program. These reports will include appropriate documentation and explain any deviations
relative to the initial reform timetable, specifying expected revised completion date. Other
details on major economic and social measures taken by the government that are expected to
have an impact on program sequencing (such as changes in legislation, regulations, or any
other pertinent document) will be sent in a timely manner to IMF staff for consultation or
Attachment III: Table 1. Islamic Republic of Afghanistan: Summary of Operations of Da Afghanistan Breshna Moasisa/Sherkat 1/
2008/09 2009/10 2010/11
March 21 - July 20 July 21 - November 20 November 21 - March 20 March 21 - July 20
Act. Act. Est. Proj. Proj.
(in millions of Afghanis unless otherwise indicated)
Revenues … … … … ...
Total Revenues at 100 % Collection ... ... ... ... ...
Electricity Revenues Collected ... ... ... ... ...
Electricity Revenues at 100% Collection ... ... ... ... ...
Net Generation Plus Imports, mil kwh ... ... ... ... ...
Net Generation, mil kwh ... ... ... ... ...
Import, mil kwh ... ... ... ... ...
Losses (technical and nontechnical), mil kwh ... ... ... ... ...
Expenditures ... ... ... ... ...
Expenditures Excluding Interest Payments and Capital Expenditures Related to Foreign Financed Projects ... ... ... ... ...
Expenditures Excluding Interest Payments and Capital Expenditures (Current Expenditures) ... ... ... ... ...
Inputs ... ... ... ... ...
Purchased Power, mil kwh ... ... ... ... ...
Fuel, liters ... ... ... ... ...
Purchased Power Cost ... ... ... ... ...
Fuel Cost ... ... ... ... ...
Operation and Maintenance (O&M) Costs ... ... ... ... ...
Capital Expenditures ... ... ... ... ...
Errors and Omissions ... ... ... ... ...
Primary Balance 2/ ... ... ... ... ...
Current Balance at 100% collection ... ... ... ... ...
Current Balance ... ... ... ... ...
Balance ... ... ... ... ...
Financing Available ... ... ... ... ...
Domestic Sources ... ... ... ... ...
Amortization, net (includes arrears reduction) ... ... ... ... ...
Tax Arrears ... ... ... ... ...
Government Subsidies ... ... ... ... ...
External Sources ... ... ... ... ...
Errors and Omissions ... ... ... ... ...
Financing Gap ... ... ... ... ...
Exchange Rate, Afghanis per USD ... ... ... ... ...
Nominal GDP ... ... ... ... ...
1/ This summary table is complemented by more detailed templates that include disaggregations of different categories (revenues, expenditures, and financing available) for three jurisdictions (Kabul and North-East, South and East, and West).

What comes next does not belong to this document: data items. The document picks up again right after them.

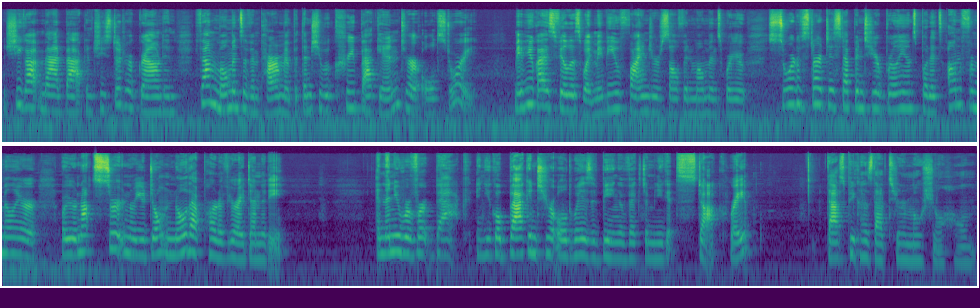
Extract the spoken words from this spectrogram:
And she got mad back and she stood her ground and found moments of empowerment, but then she would creep back into her old story. Maybe you guys feel this way. Maybe you find yourself in moments where you sort of start to step into your brilliance, but it's unfamiliar, or you're not certain, or you don't know that part of your identity. And then you revert back and you go back into your old ways of being a victim and you get stuck, right? That's because that's your emotional home.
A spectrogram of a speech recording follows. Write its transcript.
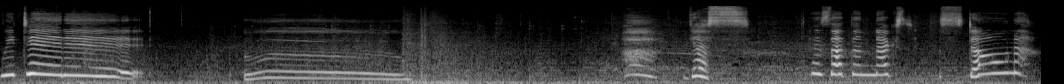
We did it! Ooh. yes! Is that the next stone?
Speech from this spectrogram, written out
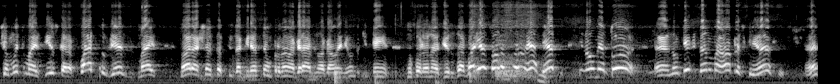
tinha muito mais risco, era quatro vezes mais, maior a chance da criança tem um problema grave no H1N1 do que tem no coronavírus agora, e as aulas foram reabertas e não aumentou, é, não teve dano maior para as crianças. Né?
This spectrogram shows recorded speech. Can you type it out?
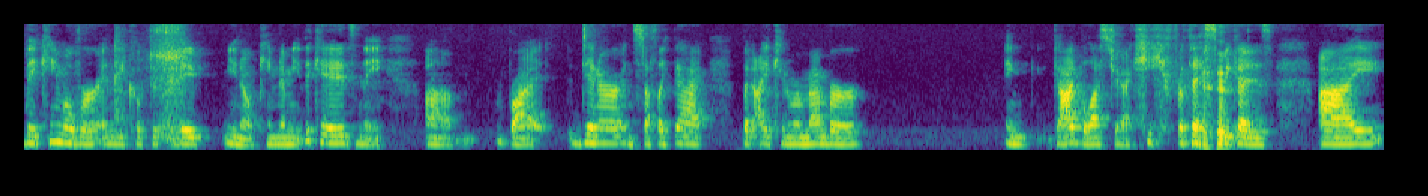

2/ Primary balance is defined as current revenues minus total expenditures excluding all interest payments and capital expenditures related to foreign financed projects.